There were several varieties of fortune cookies for sale, all different flavors and shapes, and of course free samples!
Four little ladies worked assembly line style, catching the warm cookies off the press and stuffing and folding them into their traditional shape. I assume the free samples came from their discard bins full of the cookies that didn’t quite make the cut.
After we had had our fill of China Town we walked to Telegraph Hill to find Coit Tower where we had heard we could find some spectacular views of the city.
The 210 f00t tall concrete tower (don’t worry, there is an elevator) was built in the 30’s to beautify the city. It is filled with fresco murals painted by a variety of local artists. The views were lovely but the wind was howling which was a little eerie to listen to from such a height.
We left Coit Tower and headed towards Grace Cathedral just as the sun was setting. Grace Cathedral is a massive, beautiful Episcopalian church in Nob Hill. The doors outside of the church are a replica of Ghiberti’s Gates of Paradise at the Florence Baptistry in Italy, which I visited with my sister a few years ago.
When we entered the church, I immediately felt like it was one of the most peaceful, welcoming places I had ever been.
Upon entering the church I saw a lovely Christmas tree decorated with hundreds of paper cranes. The cranes were folded from pictures of “Peace” drawn by local school children. This is when my heart began to melt.
Red paper cranes were crafted into a giant AIDS ribbon which sat outside the Interfaith AIDS Memorial Chapel. The Chapel honors and remembers those who have lost their lives to AIDS as well as the caregivers and families who continue the fight against HIV/AIDS.
As I looked around the sanctuary at the beautiful stained glass, I also noticed a large labyrinth on the floor. A nearby sign informed visitors that this particular labyrinth pattern was created in 1201 for a Cathedral in France.
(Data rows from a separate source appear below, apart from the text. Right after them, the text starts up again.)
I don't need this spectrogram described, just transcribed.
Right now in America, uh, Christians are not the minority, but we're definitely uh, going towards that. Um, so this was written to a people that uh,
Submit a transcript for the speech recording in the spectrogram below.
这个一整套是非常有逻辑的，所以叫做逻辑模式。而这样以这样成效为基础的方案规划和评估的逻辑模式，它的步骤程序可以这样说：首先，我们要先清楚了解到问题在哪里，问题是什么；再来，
Walking the labyrinth represents a holy pilgrimage or journey within life’s larger spiritual quest. They are also open for anyone to walk as a non-denominational, cross-cultural practice for well being. You can walk the labyrinth to clear your mind, find balance, encourage meditation or even for celebration. I love this sentiment. So peaceful, so beautiful, so quietly spiritual and welcoming.
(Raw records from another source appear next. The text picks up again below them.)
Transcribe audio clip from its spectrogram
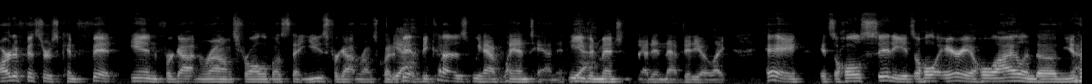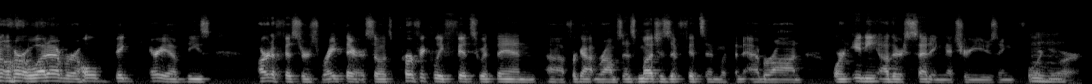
artificers can fit in Forgotten Realms for all of us that use Forgotten Realms quite a Yeah. bit because we have Lantan, and he Yeah. even mentioned that in that video. Like, hey, it's a whole city, it's a whole area, a whole island of you know, or whatever, a whole big area of these artificers right there. So it's perfectly fits within uh, Forgotten Realms as much as it fits in within Eberron or in any other setting that you're using for Mhm. your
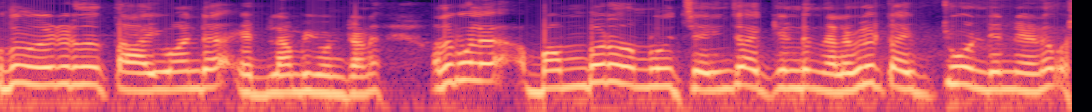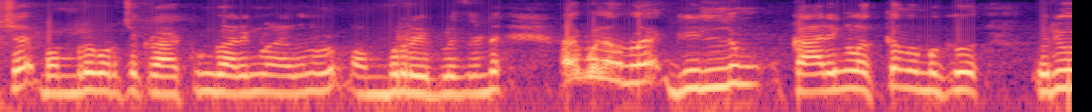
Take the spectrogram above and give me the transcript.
അപ്പോൾ മേടിടുന്നത് തായ്വാന്റെ ഹെഡ് ലാമ്പ് യൂണിറ്റ് ആണ്. അതുപോലെ ബമ്പർ നമ്മൾ ചേഞ്ച് ആക്കിയിട്ടുണ്ട്. നിലവിൽ ടൈപ്പ് ടു വണ്ടി തന്നെയാണ്. പക്ഷേ ബമ്പർ കുറച്ച് ക്രാക്കും കാര്യങ്ങളും ആയതുകൊണ്ട് ബമ്പർ റീപ്ലേസ്മെന്റ് അതുപോലെ നമ്മളെ ഗ്രില്ലും കാര്യങ്ങളൊക്കെ നമുക്ക് ഒരു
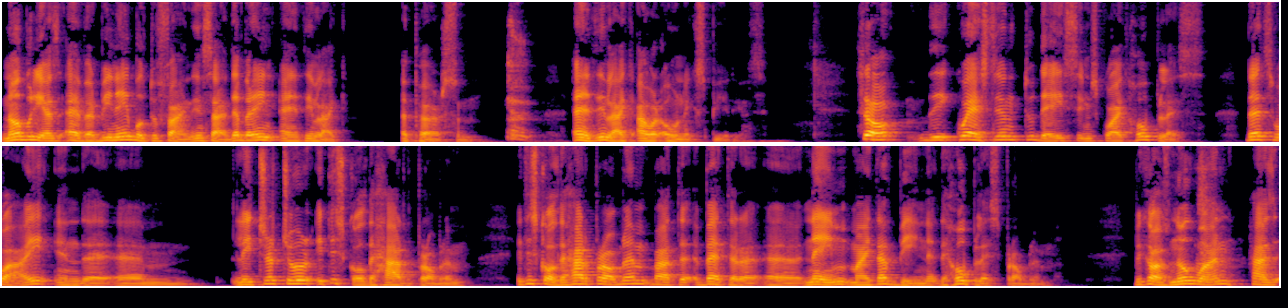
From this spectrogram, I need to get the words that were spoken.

If I ever have a large, beautiful garden (life goals) I want to include a labyrinth. I can’t think of a more peaceful way to begin each day.
Above the labyrinth, all the way to the alter hung thousands of colorful ribbons, a breathtaking art instillation called “Graced with Light”. Community members wrote their prayers, hopes and dreams on the 20 miles of ribbon before they were hung from the ceiling of the church. It was impossible to capture the beauty of the ribbons in a photo, but I did my best.
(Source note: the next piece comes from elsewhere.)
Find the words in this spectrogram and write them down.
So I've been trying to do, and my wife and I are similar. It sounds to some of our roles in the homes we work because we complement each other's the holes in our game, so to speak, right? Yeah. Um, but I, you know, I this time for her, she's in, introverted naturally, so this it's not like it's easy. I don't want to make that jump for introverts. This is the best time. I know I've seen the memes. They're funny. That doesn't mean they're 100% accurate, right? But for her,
Art. Prayer. Unity. Love. I couldn’t love this church anymore. It was the perfect quiet end to a long day of sight seeing.
As we made our way back to the hotel we stopped at the Ghirardelli factory for an obligatory sundae…the first of several we would enjoy throughout the trip. If you love ice cream as much as I do, DO NOT SKIP THIS WHEN VISITING! Mmm.
We headed to bed at a decent hour, excited for the next morning when we planned to ride our first cable car and check out Alcatraz!